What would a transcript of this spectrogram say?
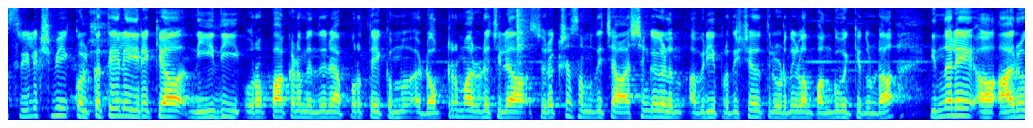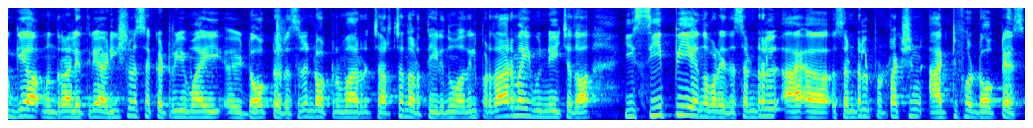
ശ്രീലക്ഷ്മി കൊൽക്കത്തയിലെ ഇരയ്ക്ക് നീതി ഉറപ്പാക്കണമെന്നതിനപ്പുറത്തേക്കും ഡോക്ടർമാരുടെ ചില സുരക്ഷ സംബന്ധിച്ച ആശങ്കകളും അവർ ഈ പ്രതിഷേധത്തിലുടനീളം പങ്കുവയ്ക്കുന്നുണ്ട്. ഇന്നലെ ആരോഗ്യ മന്ത്രാലയത്തിലെ അഡീഷണൽ സെക്രട്ടറിയുമായി ഡോക്ടർ റെസിഡന്റ് ഡോക്ടർമാർ ചർച്ച നടത്തിയിരുന്നു. അതിൽ പ്രധാനമായും ഉന്നയിച്ചത് ഈ സി എന്ന് പറയുന്ന central central protection act for doctors.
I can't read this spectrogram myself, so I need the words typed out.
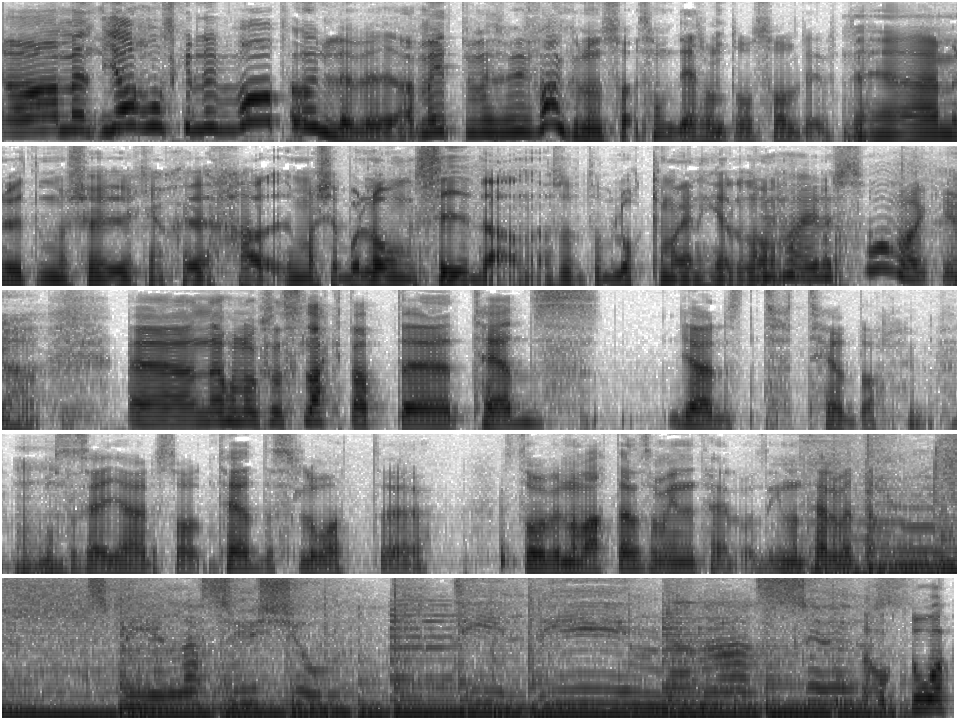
Ja, men ja, hon skulle vara på Ullevi. ja. Men hur fan kunde hon så, som det inte hon sålde ut? Nej men du vet, man kör ju kanske hal- man kör på långsidan. Alltså då blockar man ju en hel lång. Jaha, är det så man kan göra? Eh, när hon också slaktat uh, Teds, Gärdes, Ted då, Mm. måste säga Gärdestad. Teds låt uh, Står vid något vatten som inåt helvete. Inåt helvete. Spela syrsor till vindarnas sus. Och då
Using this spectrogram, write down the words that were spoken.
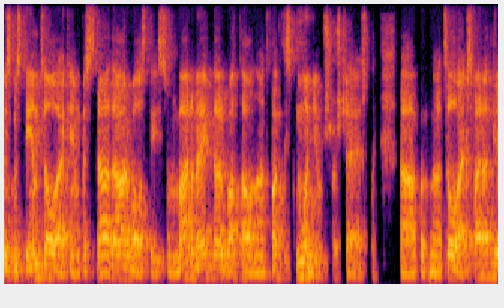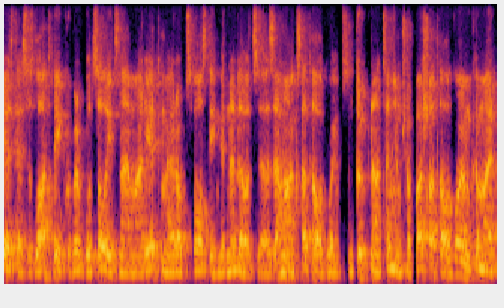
vismaz tiem cilvēkiem, kas strādā ārvalstīs un var veikt darbu attālināt, faktiski noņem šo šķērsli. Cilvēks var atgriezties uz Latviju, kur varbūt salīdzinājumā ar Rietumu Eiropas valstīm ir nedaudz zemāks atalgojums un turpināt saņemt šo pašu atalgojumu, kamēr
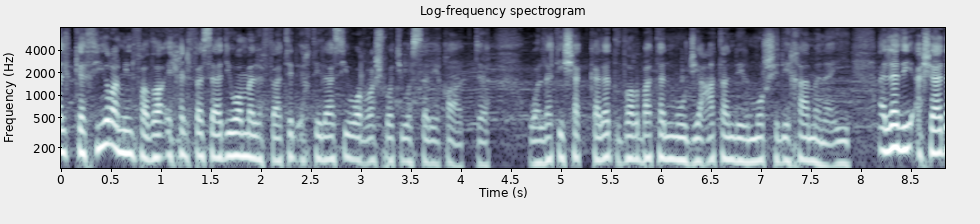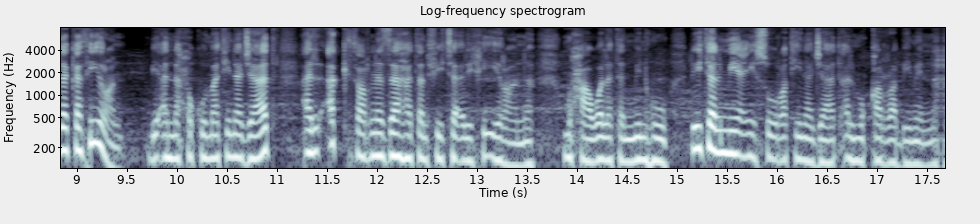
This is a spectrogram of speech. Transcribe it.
الكثير من فضائح الفساد وملفات الاختلاس والرشوة والسرقات والتي شكلت ضربة موجعة للمرشد خامنئي الذي أشاد كثيرا بأن حكومة نجاة الأكثر نزاهة في تاريخ إيران محاولة منه لتلميع صورة نجاة المقرب منه.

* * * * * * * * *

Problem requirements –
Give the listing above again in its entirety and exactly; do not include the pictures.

Answer box –
What would a transcript of this spectrogram say?
ശ്രീലക്ഷ്മി കൊൽക്കത്തയിലെ ഇരയ്ക്ക് നീതി ഉറപ്പാക്കണമെന്നതിനപ്പുറത്തേക്കും ഡോക്ടർമാരുടെ ചില സുരക്ഷ സംബന്ധിച്ച ആശങ്കകളും അവർ ഈ പ്രതിഷേധത്തിലുടനീളം പങ്കുവയ്ക്കുന്നുണ്ട്. ഇന്നലെ ആരോഗ്യ മന്ത്രാലയത്തിലെ അഡീഷണൽ സെക്രട്ടറിയുമായി ഡോക്ടർ റെസിഡന്റ് ഡോക്ടർമാർ ചർച്ച നടത്തിയിരുന്നു. അതിൽ പ്രധാനമായും ഉന്നയിച്ചത് ഈ സി എന്ന് പറയുന്ന central central protection act for doctors.
I can't read this spectrogram myself, so I need the words typed out.
Ja, men ja, hon skulle vara på Ullevi. ja. Men hur fan kunde hon så, som det inte hon sålde ut? Nej men du vet, man kör ju kanske hal- man kör på långsidan. Alltså då blockar man ju en hel lång. Jaha, är det så man kan göra? Eh, när hon också slaktat uh, Teds, Gärdes, Ted då, Mm. måste säga Gärdestad. Teds låt uh, Står vid något vatten som inåt helvete. Inåt helvete. Spela syrsor till vindarnas sus. Och då
Using this spectrogram, write down the words that were spoken.
vismaz tiem cilvēkiem, kas strādā ārvalstīs un var veikt darbu attālināt, faktiski noņem šo šķērsli. Cilvēks var atgriezties uz Latviju, kur varbūt salīdzinājumā ar Rietumu Eiropas valstīm ir nedaudz zemāks atalgojums un turpināt saņemt šo pašu atalgojumu, kamēr
This is a spectrogram of speech. Transcribe it.
الكثير من فضائح الفساد وملفات الاختلاس والرشوة والسرقات والتي شكلت ضربة موجعة للمرشد خامنئي الذي أشاد كثيرا بأن حكومة نجاة الأكثر نزاهة في تاريخ إيران محاولة منه لتلميع صورة نجاة المقرب منه.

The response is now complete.